A Lower Mainland law firm has submitted a second class petition to the Supreme Court of B.C. seeking a temporary injunction from the speculation and vacancy tax (SVT).
The new petition, from Lawrence Wong and Associates in Vancouver, features nine more clients in addition to the five parties included on the initial petition filed Sept. 26. Of the nine clients of which six are parties from Greater Victoria.
One of the parties is Hugh Bacon, who with his wife Heather, have a condo in Sidney.
They claim they’re caught in the giant net that is the SVT as they also spend much of the year at their other place, a seasonal residence next to a ski hill in Ontario.

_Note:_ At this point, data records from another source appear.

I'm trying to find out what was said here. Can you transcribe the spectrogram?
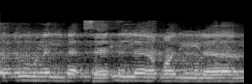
البأس إلا قليلا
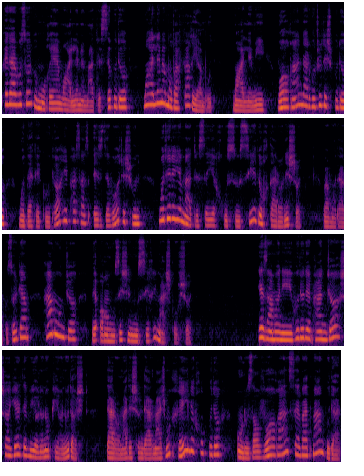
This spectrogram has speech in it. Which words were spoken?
پدر بزرگ موقع معلم مدرسه بود و معلم موفقی هم بود. معلمی واقعا در وجودش بود و مدت کوتاهی پس از ازدواجشون مدیر یه مدرسه خصوصی دخترانه شد و مادر بزرگم همونجا به آموزش موسیقی مشغول شد. یه زمانی حدود پنجاه شاگرد ویولون و پیانو داشت. درآمدشون در مجموع خیلی خوب بود و اون روزا واقعا ثروتمند بودن.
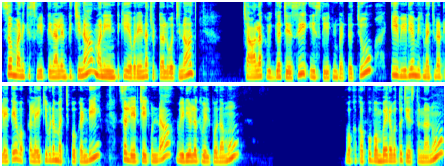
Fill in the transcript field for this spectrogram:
సో మనకి స్వీట్ తినాలనిపించినా మన ఇంటికి ఎవరైనా చుట్టాలు వచ్చినా చాలా క్విక్గా చేసి ఈ స్వీట్ని పెట్టొచ్చు. ఈ వీడియో మీకు నచ్చినట్లయితే ఒక్క లైక్ ఇవ్వడం మర్చిపోకండి. సో లేట్ చేయకుండా వీడియోలోకి వెళ్ళిపోదాము. ఒక కప్పు బొంబాయి రవ్వతో చేస్తున్నాను.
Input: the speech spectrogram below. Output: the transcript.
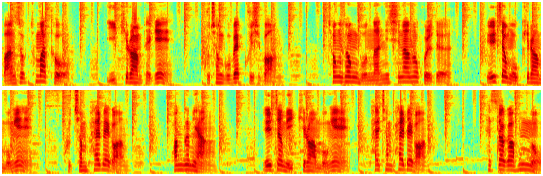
완숙 토마토 2kg 한 팩에 9,990원. 청송 못난이 시나노 골드 1.5kg 한 봉에 9,800원. 황금향 1.2kg 한 봉에 8,800원 햇서가 홍로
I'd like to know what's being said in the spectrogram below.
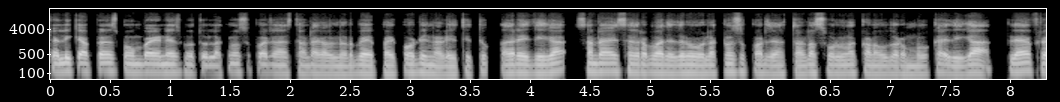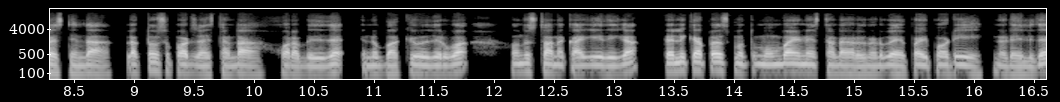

“We have rented the [Sidney condo] in the past to help pay the bills,” Bacon said. “And other times we’d stay there four to six months of the year.”
They were surprised with the retroactive application of the SVT because had they known, they could have rented it out. But it was impossible to retroactively rent the house out in 2018, saying they didn’t know until November.
“We’re trapped, like many others,” Bacon said. “At the time, my wife was still undergoing cancer treatment in Ontario. And as you know, you can’t go back and forth.”
Another client in the case is Claire Carlin, who supports the SVT but says she is unfairly caught by its blanket ruling. Carlin’s husband lives in Bellingham. They married 27 years ago but continued to live and work in their respective cities, each other for small increments each month.
“We have an unconventional marriage, he is domiciled in Bellingham, he worked there, and I worked in Victoria,” said Carlin, who lives in James Bay near Beacon Hill.
Despite retirement little has changed and they visit each other about once a week per month. He still has a business there, as well as his children and grandchildren. Carlin volunteers with the Francophone Historical Association of Victoria, leads a federally funded research project in association with University of Victoria on digitizing archives, and volunteers at Abkhazi Garden.
“My [condo] is not vacant. I live in it all year round. When I first called the province, I was told by someone at the province that my situation is collateral damage.”
Making matters worse, Carlin is designated as a satellite owner, because her partner is in the U.S. That bumps her to a two per cent tax bracket.
“It’s an extreme source of anxiety and stress that I might lose my home. If I rented my house, I could avoid the tax, but I would have to find somewhere to live. Or I could divorce my husband.
“The tax bill is so large I can’t afford to pay it. I’m not divorcing him because the province asked me to.”
The petition seeks an injunction based on the claim that the SVT is unconstitutional and infringes Section 7 of the Canadian Charter of Rights and Freedoms, life, liberty and the security of the person.
“We are seeking to turn this into a class proceeding,” said Lawrence Wong. “But that comes later. For the time being, we are seeking an interim injunction to suspend the provisions of this tax, so that they don’t have to sell their homes, or remortgage. We want relief for all the proposed class members.”